_DATA EXTRACTS_:

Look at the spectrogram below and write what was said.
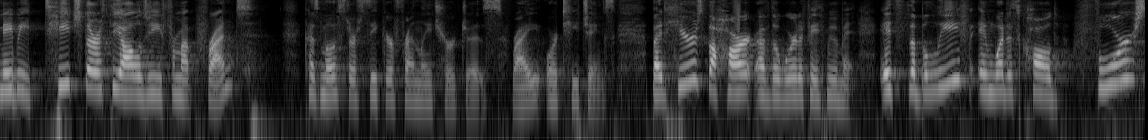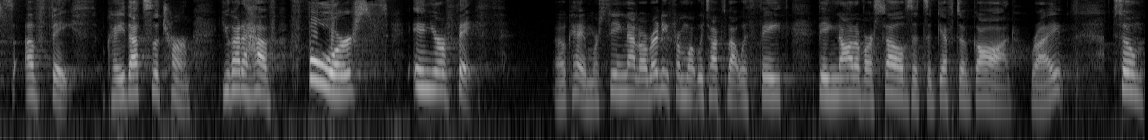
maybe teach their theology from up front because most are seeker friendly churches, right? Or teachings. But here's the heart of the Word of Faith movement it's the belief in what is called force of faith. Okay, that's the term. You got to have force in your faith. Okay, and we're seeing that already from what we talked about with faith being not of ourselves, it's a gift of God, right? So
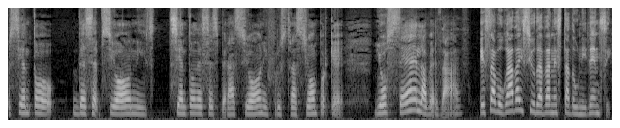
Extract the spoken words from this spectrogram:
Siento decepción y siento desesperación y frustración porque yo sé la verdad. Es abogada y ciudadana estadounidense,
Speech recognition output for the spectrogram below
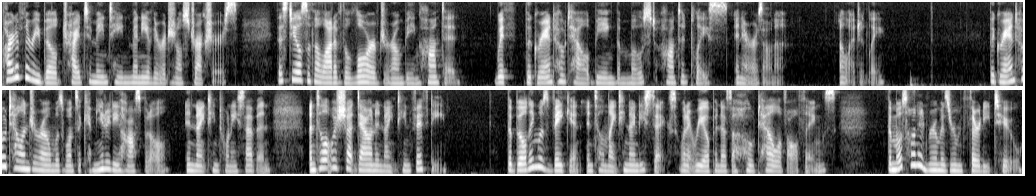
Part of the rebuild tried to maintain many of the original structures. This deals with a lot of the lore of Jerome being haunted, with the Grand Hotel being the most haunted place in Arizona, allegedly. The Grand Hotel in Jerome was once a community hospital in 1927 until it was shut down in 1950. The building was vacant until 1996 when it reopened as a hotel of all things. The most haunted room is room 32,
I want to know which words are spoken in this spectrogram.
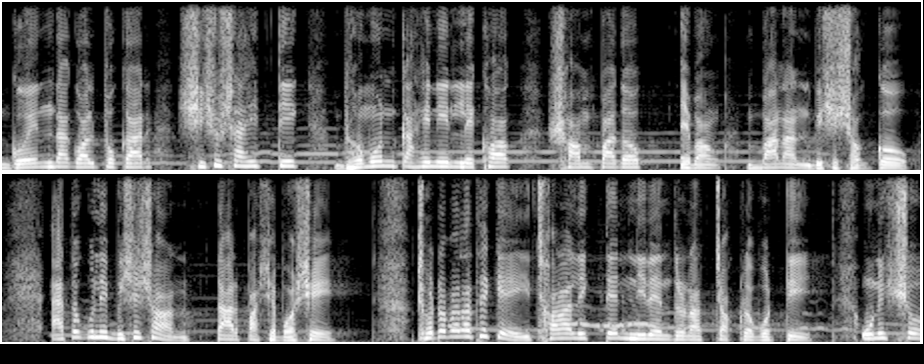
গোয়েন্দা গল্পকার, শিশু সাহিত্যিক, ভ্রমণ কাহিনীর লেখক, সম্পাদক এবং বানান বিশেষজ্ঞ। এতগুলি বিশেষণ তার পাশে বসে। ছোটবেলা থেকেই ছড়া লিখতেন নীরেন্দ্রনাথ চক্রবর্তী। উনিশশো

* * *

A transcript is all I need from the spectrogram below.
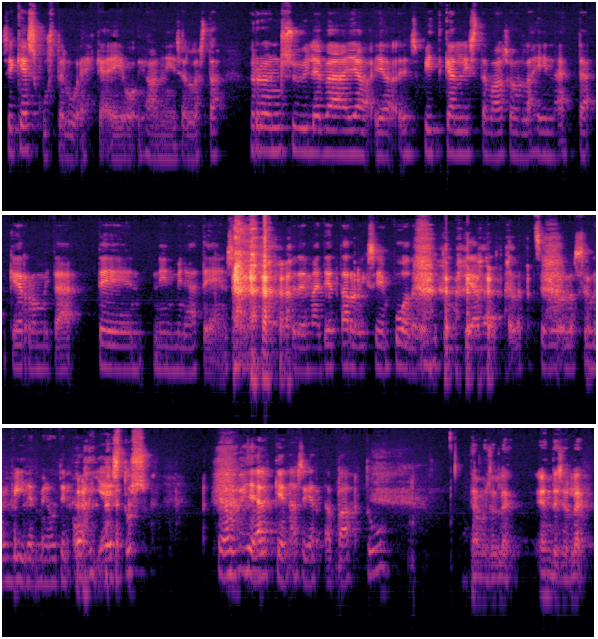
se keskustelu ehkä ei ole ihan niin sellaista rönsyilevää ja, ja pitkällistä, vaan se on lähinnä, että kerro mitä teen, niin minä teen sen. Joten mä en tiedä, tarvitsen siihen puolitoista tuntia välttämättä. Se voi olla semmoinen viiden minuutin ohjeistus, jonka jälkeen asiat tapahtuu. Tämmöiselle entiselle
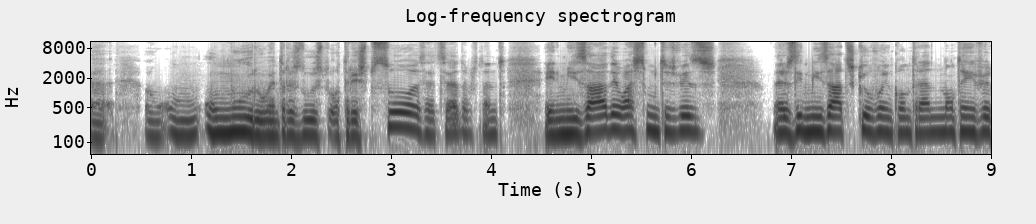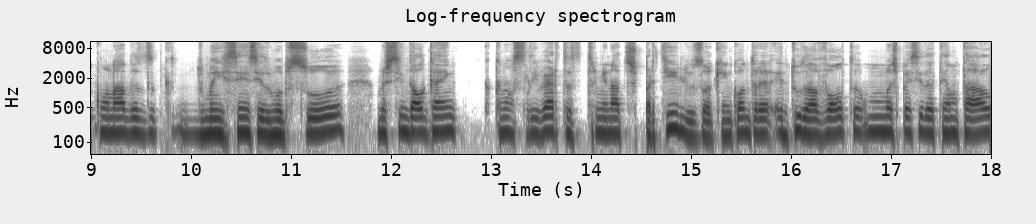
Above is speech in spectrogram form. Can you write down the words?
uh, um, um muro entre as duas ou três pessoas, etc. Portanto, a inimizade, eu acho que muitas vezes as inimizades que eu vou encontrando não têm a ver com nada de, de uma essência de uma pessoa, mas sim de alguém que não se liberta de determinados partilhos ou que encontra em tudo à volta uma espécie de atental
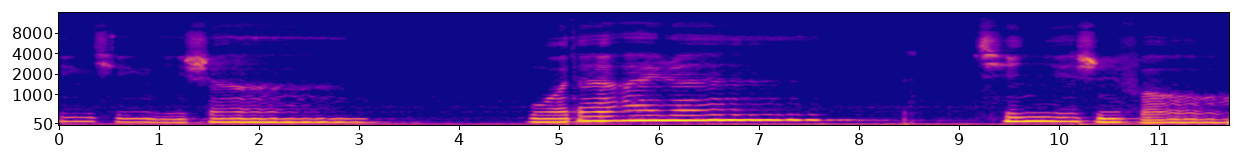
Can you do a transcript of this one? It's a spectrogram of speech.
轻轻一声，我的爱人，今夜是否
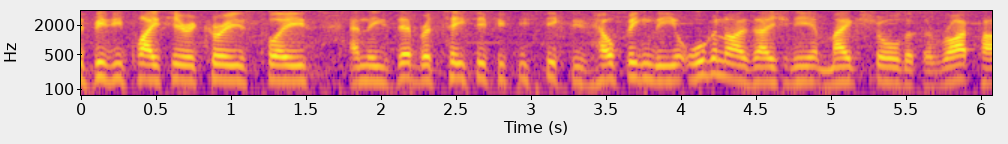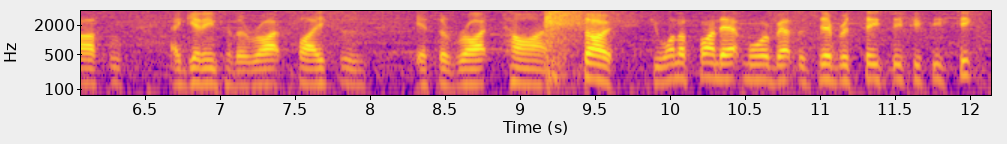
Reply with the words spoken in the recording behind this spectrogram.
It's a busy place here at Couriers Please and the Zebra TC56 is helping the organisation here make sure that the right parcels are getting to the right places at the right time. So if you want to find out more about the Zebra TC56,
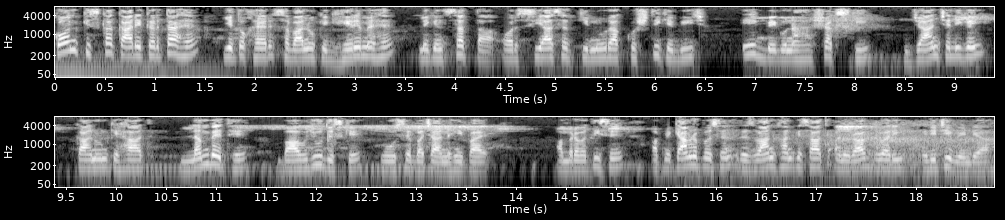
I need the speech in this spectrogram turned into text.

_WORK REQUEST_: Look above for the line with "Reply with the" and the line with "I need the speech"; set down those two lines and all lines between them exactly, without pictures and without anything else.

_TASK SOLUTION_:
Reply with the words spoken in the recording behind this spectrogram.
It's a busy place here at Couriers Please and the Zebra TC56 is helping the organisation here make sure that the right parcels are getting to the right places at the right time. So if you want to find out more about the Zebra TC56,
I need the speech in this spectrogram turned into text.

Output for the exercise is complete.